On the Political Imaginary
January 28-April 11, 2010 at the Neuberger Museum of Art
Powerful Performance and Installation Art That Explores Issues of Exile, Displacement, and Instability
Tania Bruguera: On the Political Imaginary. This is the first survey of her interdisciplinary work focusing on the relationship among art, politics, and life. Featured are her powerful, innovative installation and performance works created for various international venues over the past twenty years. (The museum has recreated those venues in a striking installation in two of its largest galleries.) In this show, the artist explores such urgent issues as exile, displacement, and instability — and individual and collective responses to them, from submission, fear, and endurance, to the hope for survival and possibility of self-expression. Multiple daily performances are included throughout the run of the exhibition.

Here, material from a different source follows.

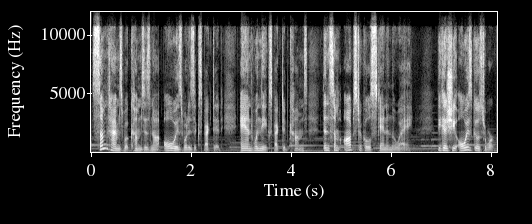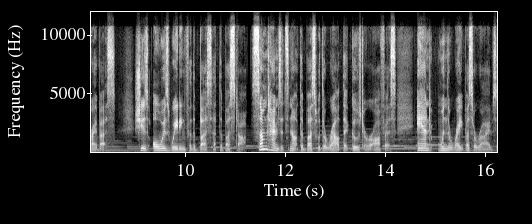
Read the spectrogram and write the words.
Sometimes what comes is not always what is expected, and when the expected comes, then some obstacles stand in the way because she always goes to work by bus. She is always waiting for the bus at the bus stop. Sometimes it's not the bus with a route that goes to her office, and when the right bus arrives,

Tania Bruguera: On the Political Imaginery was organized by Helaine Posner, Chief Curator and Deputy Director for Curatorial Affairs of the Neuberger Museum of Art. “Tania Bruguera’s journey has taken her from the Cuban-themed body performances of the 1990s, through a series of major performance/installations that look at the social and political implications of such charged international sites as Havana, Kassel, Moscow, and Bogotá, to a new form called Arte de Conducta or behavior art, in which she stages live events meant to activate and engage viewer response,” Ms. Posner said. “Throughout her work, she uses her Cuban experience of cultural displacement and marginality as a prism through which to examine the mainstream and the individual’s often-difficult relationship to power.” Ms. Bruguera credits her teacher, the acclaimed Cuban artist Juan Francisco Elso Padilla (1956–1988), with providing inspiration for her work, stating ‘I took from him the idea that art had to be completely linked with life – and not a fiction or a virtual reality, but as alive as possible.
The Burden of Guilt, Bienal de La Habana, Cuba, 1997–1999

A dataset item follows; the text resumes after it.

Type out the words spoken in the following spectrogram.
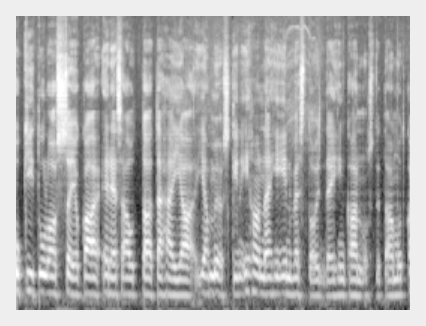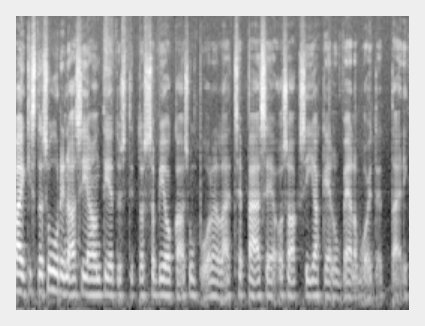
tuki tulossa, joka edesauttaa tähän ja, ja myöskin ihan näihin investointeihin kannustetaan. Mutta kaikista suurin asia on tietysti tuossa biokaasun puolella, että se pääsee osaksi jakelun velvoitetta, eli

Coleción El Museo del Barrio, NY
The Burden of Guilt, first performed at the 1997 Havana Biennial, grew out of the colonial history of Cuba, in particular a story of a collective suicide by indigenous peoples under Spanish occupation who, legend has it, ate dirt until they died. In an homage that also represented an act of solidarity with contemporary Cuban dissidents, Bruguera appeared before an audience nude but for a skinned lamb carcass tied around her body and spent several hours ritualistically mixing dirt with salt water and ingesting it.
My art has to have a real function for myself, to heal my problems or to help other people to reflect and im- prove…’ “For Bruguera, art serves as testimony, social commitment, and emotional experience, and is, foremost, ethical at its core,” Ms. Posner observed. Tania Bruguera is an assistant professor at the University of Chicago and was founder and director of Cátedra Arte de Conducta from 2003-2009, the first performance studies program in Latin America, located in Havana. Her work has been presented internationally at Documenta 11, Kassel, Germany; three Venice Biennales, and the Tate Modern, London; and included in exhibitions at The New Museum of Contemporary Art, New York; The Museum of Contemporary Art, Chicago, and the Kunsthalle, Vienna.